He said that the standard practice all over the world is that operators in the band range get 30 MHz, suggesting that guardband of between 2.3Ghz and 2.4Ghz should also be provided to take care of interference and spurious emission.

He added that their request is based on the need to extend service delivery to other states of the federation with superior technology and new customers’ experience.
implying that planning must provide for future technology requirement,” he warned that the proposal of the NCC to open bid for the 30 MHz would unleash an era of “unfair competition” on the industry.
Ajha lamented that there are no significant wireless operators in the country when in fact, globally, they are the ones that provide the primary network operations.

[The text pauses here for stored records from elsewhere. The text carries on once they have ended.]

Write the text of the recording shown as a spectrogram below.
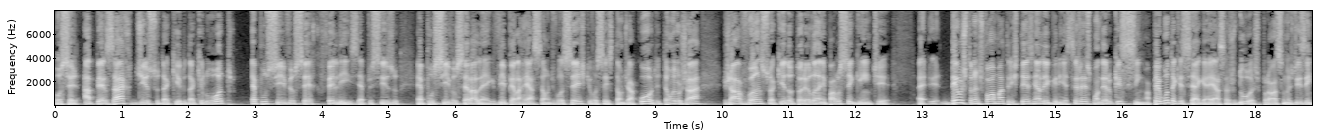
Ou seja, apesar disso, daquilo, daquilo outro, é possível ser feliz, é preciso, é possível ser alegre. Vi pela reação de vocês que vocês estão de acordo, então eu já já avanço aqui, doutor Elane, para o seguinte. É, Deus transforma a tristeza em alegria. Vocês responderam que sim. A pergunta que segue a essas duas próximas dizem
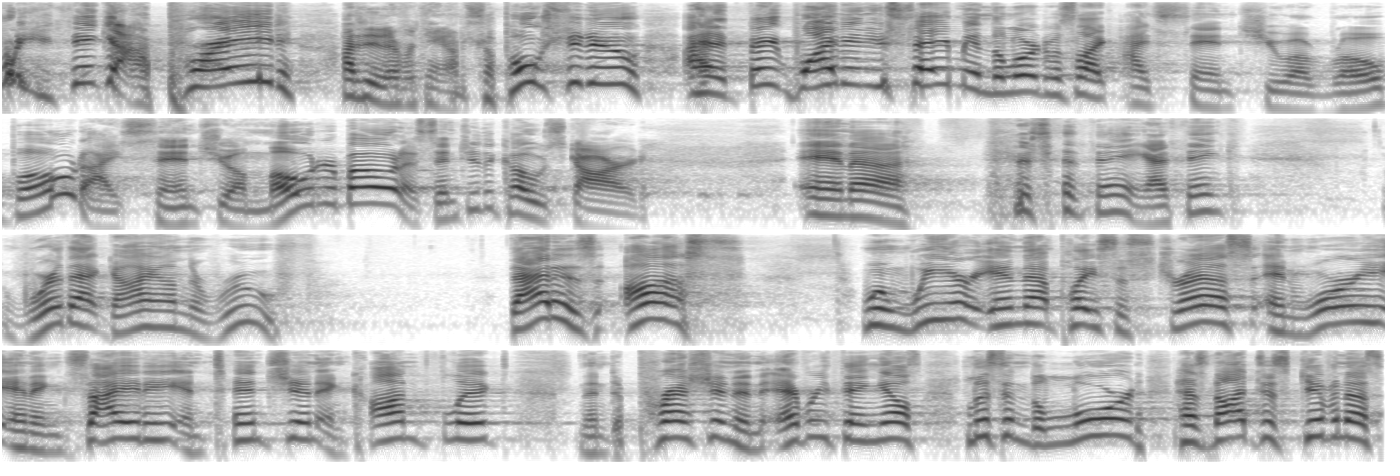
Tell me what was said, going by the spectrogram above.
what do you think? I prayed. I did everything I'm supposed to do. I had faith. Why didn't you save me? And the Lord was like, I sent you a rowboat. I sent you a motorboat. I sent you the Coast Guard. And uh, here's the thing I think we're that guy on the roof. That is us. When we are in that place of stress and worry and anxiety and tension and conflict and depression and everything else, listen, the Lord has not just given us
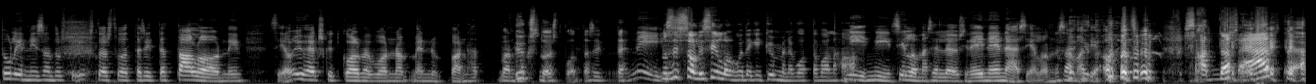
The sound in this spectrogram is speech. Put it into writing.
tulin niin sanotusti 11 vuotta sitten taloon, niin siellä oli 93 vuonna mennyt vanhat, vanhat... 11 vuotta sitten? Niin. No siis se oli silloin kuitenkin 10 vuotta vanhaa. Niin, niin silloin mä sen löysin. Ei ne enää siellä on ne samat jauhot. Sanna säästää.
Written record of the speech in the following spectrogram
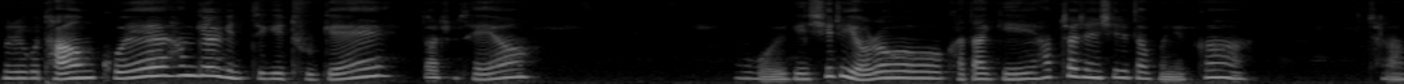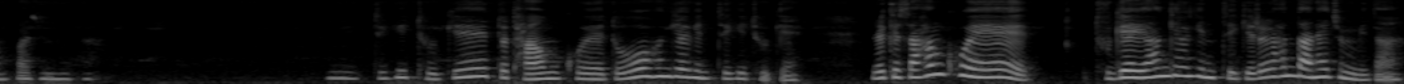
그리고 다음 코에 한결긴뜨기 두 개 떠주세요. 그리고 이게 실이 여러 가닥이 합쳐진 실이다 보니까 잘 안 빠집니다. 뜨기 두 개, 또 다음 코에도 한결긴뜨기 두 개. 이렇게 해서 한 코에 두 개의 한결긴뜨기를 한 단 해줍니다.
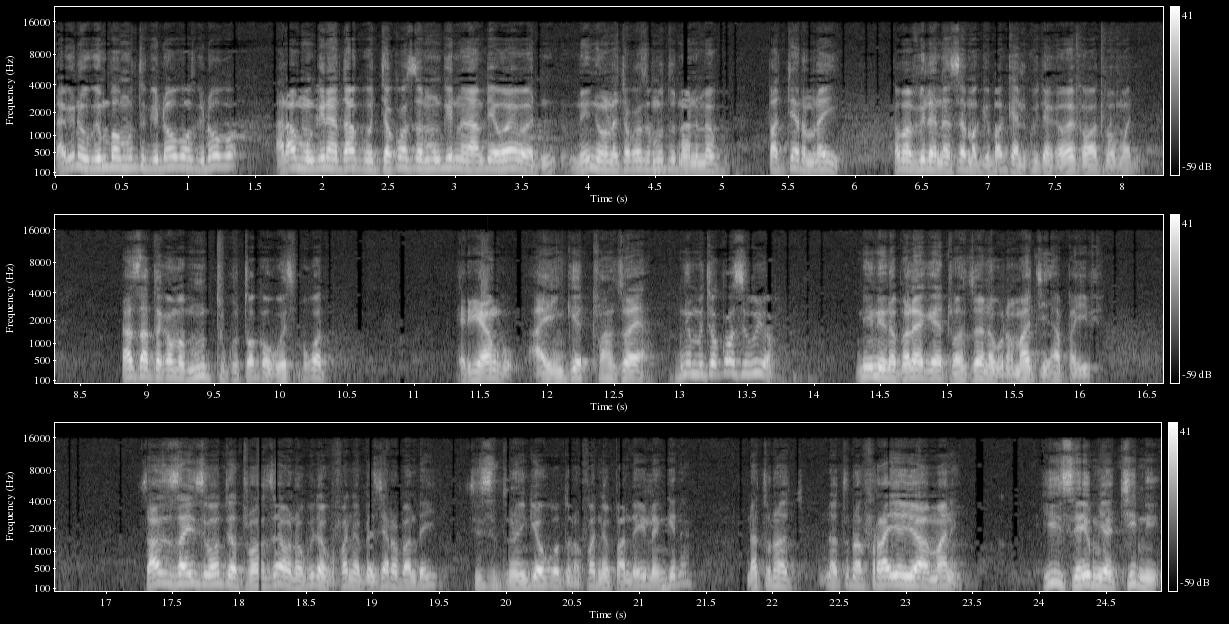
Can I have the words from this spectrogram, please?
Lakini ukimpa mtu kidogo kidogo, alafu mwingine anataka kuchokoza mwingine, anaambia wewe nini unachokoza mtu na nimepatia namna hii, kama vile nasema Kibaki alikuja akaweka watu pamoja. Sasa hata kama mtu kutoka West Pokot area yangu aingie Trans Nzoia, ni mchokozi huyo. Nini inapeleka yeye Trans Nzoia na kuna maji hapa hivi? Sasa saizi watu wa Trans Nzoia wanakuja kufanya biashara pande hii, sisi tunaingia huko tunafanya pande ile nyingine na tuna na tunafurahia hiyo amani. Hii sehemu ya chini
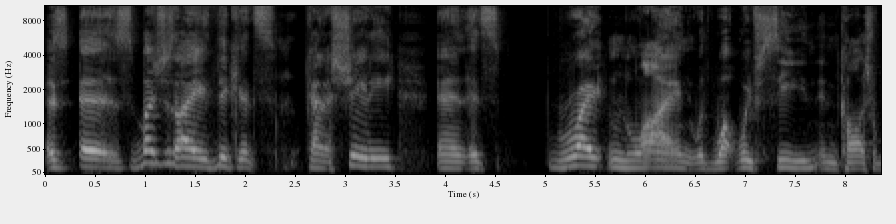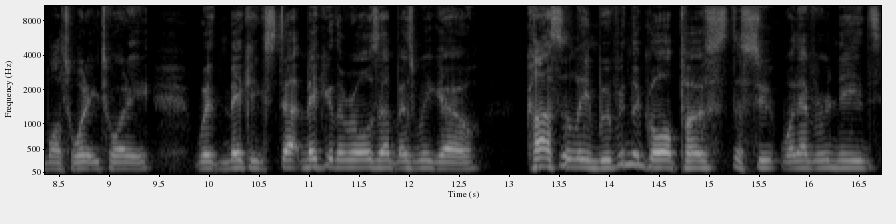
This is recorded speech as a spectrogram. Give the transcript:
As as much as I think it's kind of shady and it's right in line with what we've seen in college football 2020 with making stuff making the rules up as we go constantly moving the goalposts to suit whatever needs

He said ,international bandwidth rate in the country is one of the highest in the world, adding that when the country is compared globally, its national long distance and metro network is too exorbitant so is the rental cost too.
He fears that if another operator is licensed and that operator has infrastructure like international carrier licence as well as metro and national long distance fibre ownership it may lead to cross-subsidy on ISPs, creating an “unfair competition” in the industry.

The Executive Vice Chairman and chief CEO of the NCC, Eugene Juwah, said convening the forum in line with the NCC’s participatory regulatory approach. “The objective of this forum, in line with the Commission’s policy of participatory regulation amongst other things is to provide an avenue for stakeholders and users of the 2.3 GHz band to discuss, technically criticise, exchange ideas and proffer options that will help the Commission in arriving at a decision on the further licensing of the remaining 40 MHz bandwidth in the band for the benefit of all Nigerians.

He added that the forum is remarkable as due to the presence of highly respected presenters with decades of practical experience at their disposal to deliberate on options and challenges as it relates to further licensing of the band.